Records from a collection
■ ■ ■ ■ ■
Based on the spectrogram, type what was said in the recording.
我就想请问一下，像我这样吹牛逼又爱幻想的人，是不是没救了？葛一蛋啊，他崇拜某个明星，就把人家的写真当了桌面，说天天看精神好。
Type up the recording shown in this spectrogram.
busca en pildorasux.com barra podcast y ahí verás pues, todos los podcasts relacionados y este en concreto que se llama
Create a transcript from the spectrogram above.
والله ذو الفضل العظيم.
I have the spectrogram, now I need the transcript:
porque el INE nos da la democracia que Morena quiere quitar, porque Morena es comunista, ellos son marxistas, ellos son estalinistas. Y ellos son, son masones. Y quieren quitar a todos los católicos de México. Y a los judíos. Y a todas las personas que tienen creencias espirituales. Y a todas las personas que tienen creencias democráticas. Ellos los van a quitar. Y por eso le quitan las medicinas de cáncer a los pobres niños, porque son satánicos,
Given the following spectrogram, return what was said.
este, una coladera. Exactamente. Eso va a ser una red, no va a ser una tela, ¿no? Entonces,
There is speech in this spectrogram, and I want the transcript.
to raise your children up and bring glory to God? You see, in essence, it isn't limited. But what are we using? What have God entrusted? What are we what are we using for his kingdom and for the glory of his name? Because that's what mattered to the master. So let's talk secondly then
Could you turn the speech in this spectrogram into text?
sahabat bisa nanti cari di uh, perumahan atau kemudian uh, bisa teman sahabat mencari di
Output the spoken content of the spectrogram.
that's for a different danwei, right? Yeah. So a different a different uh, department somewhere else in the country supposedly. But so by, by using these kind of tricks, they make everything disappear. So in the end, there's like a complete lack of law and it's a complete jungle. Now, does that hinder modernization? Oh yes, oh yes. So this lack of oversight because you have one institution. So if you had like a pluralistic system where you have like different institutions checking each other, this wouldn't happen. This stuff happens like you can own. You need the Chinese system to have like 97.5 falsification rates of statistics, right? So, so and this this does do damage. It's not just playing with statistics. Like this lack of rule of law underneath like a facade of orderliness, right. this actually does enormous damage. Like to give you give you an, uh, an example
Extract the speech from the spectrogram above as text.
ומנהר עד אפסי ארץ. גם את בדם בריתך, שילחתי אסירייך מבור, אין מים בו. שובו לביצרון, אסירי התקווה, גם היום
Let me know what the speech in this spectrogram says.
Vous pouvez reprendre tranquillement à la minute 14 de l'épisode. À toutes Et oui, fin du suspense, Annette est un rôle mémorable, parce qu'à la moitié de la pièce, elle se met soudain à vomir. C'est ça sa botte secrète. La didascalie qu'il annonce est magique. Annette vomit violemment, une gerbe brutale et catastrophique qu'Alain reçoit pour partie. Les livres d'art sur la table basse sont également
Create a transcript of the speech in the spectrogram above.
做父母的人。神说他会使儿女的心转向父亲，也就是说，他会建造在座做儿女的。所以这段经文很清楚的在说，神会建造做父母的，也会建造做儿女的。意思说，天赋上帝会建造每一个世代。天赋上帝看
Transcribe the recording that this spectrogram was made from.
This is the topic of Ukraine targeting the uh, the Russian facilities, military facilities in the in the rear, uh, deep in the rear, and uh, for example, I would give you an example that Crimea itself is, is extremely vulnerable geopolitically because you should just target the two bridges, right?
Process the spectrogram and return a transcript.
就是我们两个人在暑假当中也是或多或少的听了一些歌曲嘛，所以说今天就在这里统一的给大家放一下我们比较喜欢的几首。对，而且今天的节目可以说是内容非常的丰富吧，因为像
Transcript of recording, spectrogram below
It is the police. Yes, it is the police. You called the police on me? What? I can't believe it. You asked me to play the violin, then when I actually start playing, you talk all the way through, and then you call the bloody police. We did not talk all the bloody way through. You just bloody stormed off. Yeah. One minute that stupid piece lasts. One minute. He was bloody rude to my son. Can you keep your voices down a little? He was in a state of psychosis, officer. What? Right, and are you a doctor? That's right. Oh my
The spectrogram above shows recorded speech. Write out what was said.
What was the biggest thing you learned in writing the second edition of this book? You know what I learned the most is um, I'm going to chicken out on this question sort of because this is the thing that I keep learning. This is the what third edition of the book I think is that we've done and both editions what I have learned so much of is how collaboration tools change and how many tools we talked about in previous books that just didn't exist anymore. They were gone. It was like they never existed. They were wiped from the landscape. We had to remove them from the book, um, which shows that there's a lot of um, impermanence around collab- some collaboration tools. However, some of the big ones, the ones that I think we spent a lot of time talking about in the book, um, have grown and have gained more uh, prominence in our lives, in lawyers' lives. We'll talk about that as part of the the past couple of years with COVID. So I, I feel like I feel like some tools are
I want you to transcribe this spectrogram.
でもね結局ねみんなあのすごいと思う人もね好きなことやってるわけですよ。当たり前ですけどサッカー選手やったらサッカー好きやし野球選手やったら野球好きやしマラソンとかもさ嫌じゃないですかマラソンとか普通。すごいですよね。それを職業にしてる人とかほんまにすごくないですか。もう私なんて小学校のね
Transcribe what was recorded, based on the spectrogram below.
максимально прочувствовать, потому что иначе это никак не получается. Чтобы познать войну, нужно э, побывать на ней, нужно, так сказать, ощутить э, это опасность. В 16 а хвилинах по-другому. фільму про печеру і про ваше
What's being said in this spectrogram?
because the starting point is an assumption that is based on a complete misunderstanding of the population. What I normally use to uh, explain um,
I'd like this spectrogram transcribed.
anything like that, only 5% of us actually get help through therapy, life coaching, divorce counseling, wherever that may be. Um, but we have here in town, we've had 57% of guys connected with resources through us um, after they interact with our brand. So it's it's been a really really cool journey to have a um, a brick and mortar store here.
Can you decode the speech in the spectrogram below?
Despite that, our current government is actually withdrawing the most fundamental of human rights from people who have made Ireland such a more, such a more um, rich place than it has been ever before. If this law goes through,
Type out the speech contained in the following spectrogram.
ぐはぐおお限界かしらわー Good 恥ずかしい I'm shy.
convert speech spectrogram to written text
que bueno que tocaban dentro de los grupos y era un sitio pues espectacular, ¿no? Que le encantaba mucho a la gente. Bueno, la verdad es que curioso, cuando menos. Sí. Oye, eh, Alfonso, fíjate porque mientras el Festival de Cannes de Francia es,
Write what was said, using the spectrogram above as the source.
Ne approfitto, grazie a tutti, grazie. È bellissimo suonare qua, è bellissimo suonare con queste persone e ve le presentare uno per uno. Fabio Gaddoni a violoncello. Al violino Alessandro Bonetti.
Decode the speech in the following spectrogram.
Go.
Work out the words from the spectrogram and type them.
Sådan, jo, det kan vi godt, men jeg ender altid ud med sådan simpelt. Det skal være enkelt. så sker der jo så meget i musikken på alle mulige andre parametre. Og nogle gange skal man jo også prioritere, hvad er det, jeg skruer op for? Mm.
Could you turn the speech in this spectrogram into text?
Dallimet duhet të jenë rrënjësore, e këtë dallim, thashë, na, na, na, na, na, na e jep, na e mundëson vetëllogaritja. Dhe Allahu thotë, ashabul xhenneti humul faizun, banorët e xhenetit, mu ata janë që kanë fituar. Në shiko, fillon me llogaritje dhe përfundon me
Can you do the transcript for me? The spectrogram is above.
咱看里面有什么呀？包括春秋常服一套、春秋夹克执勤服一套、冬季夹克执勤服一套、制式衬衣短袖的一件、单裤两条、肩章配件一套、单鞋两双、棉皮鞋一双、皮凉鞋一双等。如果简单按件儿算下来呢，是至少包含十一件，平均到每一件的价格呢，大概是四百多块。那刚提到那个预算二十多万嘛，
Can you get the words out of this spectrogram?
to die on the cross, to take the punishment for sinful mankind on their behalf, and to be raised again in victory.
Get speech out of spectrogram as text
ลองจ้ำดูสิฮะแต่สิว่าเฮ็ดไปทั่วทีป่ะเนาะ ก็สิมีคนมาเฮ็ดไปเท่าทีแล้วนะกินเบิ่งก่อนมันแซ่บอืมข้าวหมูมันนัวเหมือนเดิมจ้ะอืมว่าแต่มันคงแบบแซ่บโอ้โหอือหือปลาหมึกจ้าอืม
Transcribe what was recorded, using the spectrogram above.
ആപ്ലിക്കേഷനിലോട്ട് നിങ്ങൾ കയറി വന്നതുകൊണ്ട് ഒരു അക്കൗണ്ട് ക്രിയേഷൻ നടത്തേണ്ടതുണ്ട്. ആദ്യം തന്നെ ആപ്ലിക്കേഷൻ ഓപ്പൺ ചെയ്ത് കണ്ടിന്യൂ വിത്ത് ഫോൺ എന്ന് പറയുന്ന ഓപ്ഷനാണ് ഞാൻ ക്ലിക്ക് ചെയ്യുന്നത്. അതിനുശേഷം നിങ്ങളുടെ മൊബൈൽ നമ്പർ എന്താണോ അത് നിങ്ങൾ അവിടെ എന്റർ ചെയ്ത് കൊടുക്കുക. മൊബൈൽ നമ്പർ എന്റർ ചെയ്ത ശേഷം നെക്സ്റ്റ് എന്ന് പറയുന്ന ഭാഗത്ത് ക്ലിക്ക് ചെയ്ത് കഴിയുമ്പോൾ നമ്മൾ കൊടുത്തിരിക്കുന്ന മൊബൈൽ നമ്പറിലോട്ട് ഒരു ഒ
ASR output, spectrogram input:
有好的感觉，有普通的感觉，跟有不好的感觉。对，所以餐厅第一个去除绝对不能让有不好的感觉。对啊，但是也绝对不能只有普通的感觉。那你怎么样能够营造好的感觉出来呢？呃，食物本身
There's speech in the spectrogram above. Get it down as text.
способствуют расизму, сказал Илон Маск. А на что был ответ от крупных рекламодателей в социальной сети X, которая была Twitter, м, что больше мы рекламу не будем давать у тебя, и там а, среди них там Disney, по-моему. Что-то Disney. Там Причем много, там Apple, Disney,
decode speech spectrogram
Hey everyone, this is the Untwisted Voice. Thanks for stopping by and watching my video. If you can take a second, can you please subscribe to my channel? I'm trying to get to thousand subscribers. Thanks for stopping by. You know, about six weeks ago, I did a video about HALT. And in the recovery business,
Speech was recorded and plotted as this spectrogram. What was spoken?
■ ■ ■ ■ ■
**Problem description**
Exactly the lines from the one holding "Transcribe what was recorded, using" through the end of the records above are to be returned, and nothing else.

**Result of the exercise**
Transcribe what was recorded, using the spectrogram above.
ആപ്ലിക്കേഷനിലോട്ട് നിങ്ങൾ കയറി വന്നതുകൊണ്ട് ഒരു അക്കൗണ്ട് ക്രിയേഷൻ നടത്തേണ്ടതുണ്ട്. ആദ്യം തന്നെ ആപ്ലിക്കേഷൻ ഓപ്പൺ ചെയ്ത് കണ്ടിന്യൂ വിത്ത് ഫോൺ എന്ന് പറയുന്ന ഓപ്ഷനാണ് ഞാൻ ക്ലിക്ക് ചെയ്യുന്നത്. അതിനുശേഷം നിങ്ങളുടെ മൊബൈൽ നമ്പർ എന്താണോ അത് നിങ്ങൾ അവിടെ എന്റർ ചെയ്ത് കൊടുക്കുക. മൊബൈൽ നമ്പർ എന്റർ ചെയ്ത ശേഷം നെക്സ്റ്റ് എന്ന് പറയുന്ന ഭാഗത്ത് ക്ലിക്ക് ചെയ്ത് കഴിയുമ്പോൾ നമ്മൾ കൊടുത്തിരിക്കുന്ന മൊബൈൽ നമ്പറിലോട്ട് ഒരു ഒ
ASR output, spectrogram input:
有好的感觉，有普通的感觉，跟有不好的感觉。对，所以餐厅第一个去除绝对不能让有不好的感觉。对啊，但是也绝对不能只有普通的感觉。那你怎么样能够营造好的感觉出来呢？呃，食物本身
There's speech in the spectrogram above. Get it down as text.
способствуют расизму, сказал Илон Маск. А на что был ответ от крупных рекламодателей в социальной сети X, которая была Twitter, м, что больше мы рекламу не будем давать у тебя, и там а, среди них там Disney, по-моему. Что-то Disney. Там Причем много, там Apple, Disney,
decode speech spectrogram
Hey everyone, this is the Untwisted Voice. Thanks for stopping by and watching my video. If you can take a second, can you please subscribe to my channel? I'm trying to get to thousand subscribers. Thanks for stopping by. You know, about six weeks ago, I did a video about HALT. And in the recovery business,
Speech was recorded and plotted as this spectrogram. What was spoken?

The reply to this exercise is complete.